2. Look At the Seller’s Electric Bills
Reviewing the seller’s current energy bills helps you understand the amount of savings from avoided electricity costs you should expect with the home’s solar system. This will allow you to determine if the system will meet your energy needs and if solar incentives like net metering are available in the community. Additionally, you should ask the current homeowner if they are keeping solar incentives from or transferring the ownership of these incentives to you.
3. Check With the Solar Contractor

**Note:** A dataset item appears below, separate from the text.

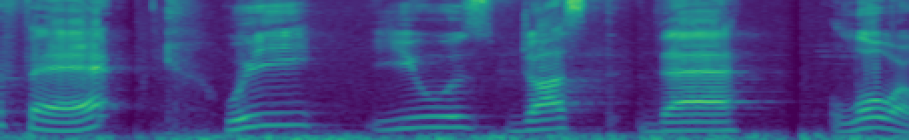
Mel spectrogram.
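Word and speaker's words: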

The solar installer who built the system is often responsible for its maintenance over its warrantied life. You’ll be depending on them when you encounter any issues with your system, so it’s important to familiarize yourself with the company. That being said, you’re able to work with a different company if you’re not happy with the original installer. At Solaris Renewables, we’re able to service systems even if we didn’t build them. Additionally, our warranties include parts, labor, and shipping of your entire solar system for 25 years. However, warranties vary from installer to installer, so it’s crucial to figure out what’s covered and what isn’t.
Solar Panels Add Value To Your Home
Whether or not solar panels impact home value is one of the most frequently asked questions we get asked. Most people assume that it’s a complicated process, but as long as you stay on top of a few things, selling or buying a home with solar can be seamless. Plus, solar panels provide incredible benefits for both the homebuyer and seller — the buyer can go in confidently knowing they don’t have to pay steep electric bills anymore, and the seller can list their home for higher. It’s a win for everyone involved.
Supporting Your Green Home
In addition to installing solar, we’re available to service and add solar panels to systems that we did not originally build. Chat with us to see how we can enhance your home’s value.